Bling, Bling!

Thursday, September 21st, 2006

Sarah's New Rivendell AtlantisSarah got her fancy new bike today! She is going to ride a 61cm Rivendell Atlantis on our trip. Sarah wanted the Atlantis because she has long legs and a short torso and the short top tube geometry of the Atlantis means it will be comfortable for her and allow her to sit upright. Bill Davidson of Elliott Bay Bicycles built the bike up for her with a mixture of components. The wheels are handbuilt with Shimano Deore XT 36-hole hubs and DT Swiss TK 7.1 rims. The headset and front derailleur are Shimano Ultegra and she got Dura-Ace 9-speed bar end shifters. Sarah was originally thinking she wanted moustache bars, but after trying them out at the store she thought they were awkward and went with a standard Nitto Dream drop bar instead. The drivetrain is a Deore XT derailleur with a Deore LX crankset.
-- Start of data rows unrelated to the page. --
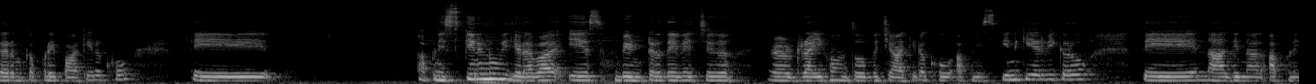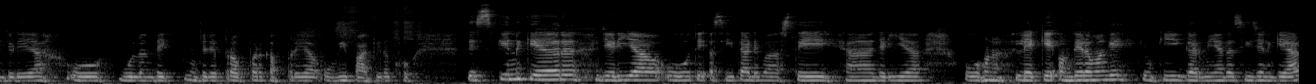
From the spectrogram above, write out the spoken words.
ਗਰਮ ਕੱਪੜੇ ਪਾ ਕੇ ਰੱਖੋ ਤੇ ਆਪਣੀ ਸਕਿਨ ਨੂੰ ਵੀ ਜਿਹੜਾ ਵਾ, ਇਸ ਵਿంటర్ ਦੇ ਵਿੱਚ ਡਰਾਈ ਹੋਣ ਤੋਂ ਬਚਾ ਕੇ ਰੱਖੋ। ਆਪਣੀ ਸਕਿਨ ਕੇਅਰ ਵੀ ਕਰੋ ਤੇ ਨਾਲ ਦੀ ਨਾਲ ਆਪਣੇ ਜਿਹੜੇ ਆ, ਉਹ ਵੂਲਨ ਦੇ ਜਿਹੜੇ ਪ੍ਰੋਪਰ ਕੱਪੜੇ ਆ, ਉਹ ਵੀ ਪਾ ਕੇ ਰੱਖੋ। ਤੇ ਸਕਿਨ ਕੇਅਰ ਜਿਹੜੀ ਆ ਉਹ ਤੇ ਅਸੀਂ ਤੁਹਾਡੇ ਵਾਸਤੇ ਜਿਹੜੀ ਆ ਉਹ ਹੁਣ ਲੈ ਕੇ ਆਉਂਦੇ ਰਵਾਂਗੇ, ਕਿਉਂਕਿ ਗਰਮੀਆਂ ਦਾ ਸੀਜ਼ਨ ਗਿਆ।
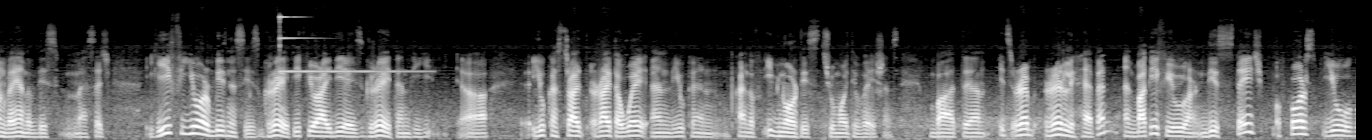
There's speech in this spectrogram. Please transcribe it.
on the end of this message if your business is great if your idea is great and uh, you can start right away and you can kind of ignore these two motivations. But um, it's rarely happen. And but if you are in this stage of course you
We went with an 11-32t cassete so we can (try to) climb hills while carrying all our gear. The brakes are Camagnolo Veloce Linear Pull Cantilevers. Sarah is still afraid of clipless pedals, so she just got toe clips for now while she gets used to the bike. Last but not least Sarah will spend the next year sitting on a Terry Butterfly saddle which we heard is one of the most comfortable saddles for a woman. We are going to start doing short rides and making adjustments to the bike. Eventually, we’ll put racks, panniers, and everything else on it. Now that Sarah has the bike, our trip definitely seems more real. The total cost was $2244.11 which brings our running total for the trip up to $2843.17.